My family had two dogs in my youth. The first was acquired for free through one of my dad's patients, who's dog had a litter of puppies they wanted to get rid of. Our second dog was the offspring of a friend's dog, which they did pay for. My mom's childhood dog was also a freebie.
Our dog acquisition story was completely different, as we did not know one person with puppies to dispense to friends. I found that seeking out your own dog is much more complicated than getting a freebie puppy. Maybe I made it more complicated than it needed to be, as I was determined to be educated and responsible about the whole thing. I learned a lot, so I thought I'd pass on my experience in 12 easy steps to prepare/help another novice for the process.:
Step 2. Become familiar with your state lemon laws on buying a dog... like if the seller is legally required to provide you with a state health certificate. Other good protections are a contract allowing you a few days to have the animal checked by your own vet and a health guarantee (1 year, 5 year, etc.) on the animal.
- A responsible breeder who adheres strictly to the AKC breed standards, tests their animals' health rigorously, and ideally shows their dogs creating "champion" lines... which seems kind of obsolete since it will be a family pet and you'll be neutering it but, hey, you want a healthy dog
- The animal shelter.
Step 4. You will soon discover that breeders who adhere strictly to the AKC breed standards, rigorously test the health of their animals, and show their dogs creating "champion" lines, have waiting lists months out for expected litters and charge more than a mortgage payment for their puppies. Budget and common sense will prevent you from forking out the money. Instead, you will obsessively contact every breeder of your Step #1 breed you can find within a 6 hour radius, in hopes of finding a puppy that comes close to your budget. You will not. You will wonder who all the people are that are paying for dogs at these prices. Don't they know our economy is in the tank?
Step 5. You will then move your search to the local dog shelter. There you will discover that the majority of the dogs available are: Pitbulls, Rottweilers, Pitbull/Rotweiler mixes, Bulldogs, or Bulldog/Pitbull mixes. None of the dogs here are on your Step #1 list.
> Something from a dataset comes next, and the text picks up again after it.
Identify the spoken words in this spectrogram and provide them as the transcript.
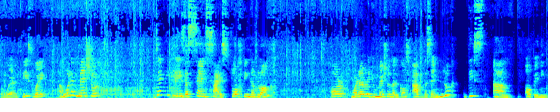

Step 6. One day, in a moment of weakness, you will visit the website of a local pet store. And then again... and then again.... Soon you will become comfortable with the idea of irresponsibly buying a dog from the pet store. Upon inquiry, you will learn that they also charge the equivalent of a mortgage payment for their dogs. Their dogs are supposed to be inferior. Apparently, they don't know that. That's okay, because puppy mill horror stories have been haunting your conscience anyway.
Step 7. One day, in a moment of desperation, you will search for puppies on a local ad website. You will find that the majority of dogs available are: Yorkies, Bulldogs, Chihuahuas, and Pitbulls. None of these dogs fit the list you created in Step #1.
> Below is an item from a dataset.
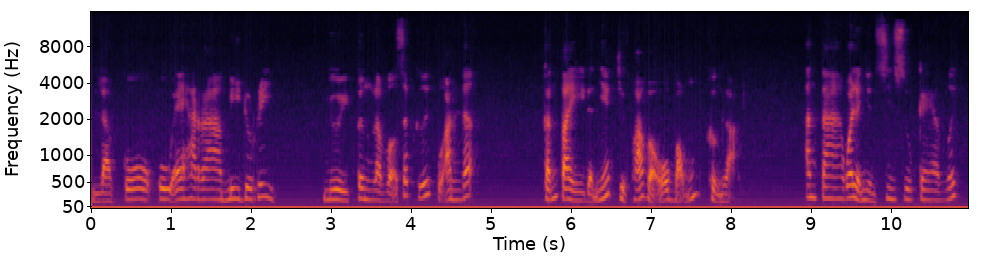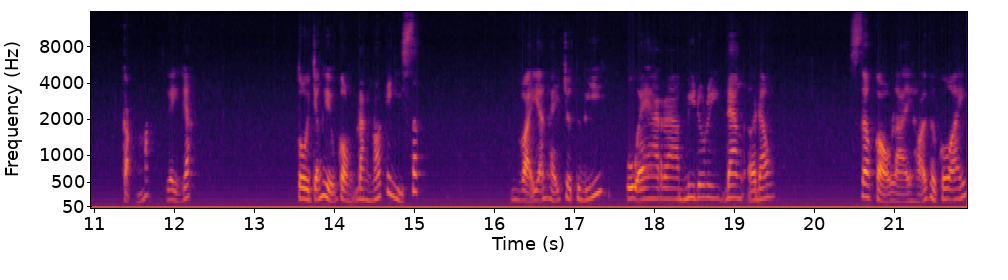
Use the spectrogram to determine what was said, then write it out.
là cô Uehara Midori. Người từng là vợ sắp cưới của anh đó. Cánh tay đã nhét chìa khóa vào ổ bỗng khựng lại. Anh ta quay lại nhìn Shinsuke với cặp mắt gay gắt. Tôi chẳng hiểu còn đang nói cái gì sắc vậy anh hãy cho tôi biết Uehara Midori đang ở đâu. Sao cậu lại hỏi về cô ấy?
Step 8. Your local news channel will play a segment on people who are burned after buying dogs from ad website sellers. This will scare you back to responsible puppy research.
Step 9. The process of finding an affordable Step #1 dog from a responsible breeder has become like an addiction for you. It is the ultimate puzzle to be solved. Your husband will become overwhelmed by the blackhole you have fallen into and declare he is willing to share a home with any breed of dog, in hopes that this will facilitate a decision and he will soon have his wife back.
Step 10. Your parents will not understand the trouble you are having (see second introductory paragraph), and wonder why friends with puppies aren't knocking down your door to get rid of them. You will curse Bob Barker and the spay/neuter campaign, resent that your friends aren't overburdened with puppies, and wish that your streets were filled with stray dogs to take in. You recognize the irony of being so selective about buying a dog, when you wouldn't care what breed a stray dog is... But you can't help yourself.
Step 11. After weeks of research with nothing to show for it, you will decide that maybe you have been too close-minded in your breed criteria and consider new breeds. Repeat steps 1-10. This will always lead you back to your original list.
Step 12. Finally, when you can't take it anymore and you think you're brain will literally fry, through divine intervention you will find your puppy (responsibly or irresponsibly- it's your choice)! You welcome your sanity back, your husband will welcome his wife back, and your children will be elated with their new furry friend.
Now, you just hope your puppy will live up to all your expectations after spending the best years of your life on researching and hunting for the "perfect" dog.
So far, she is.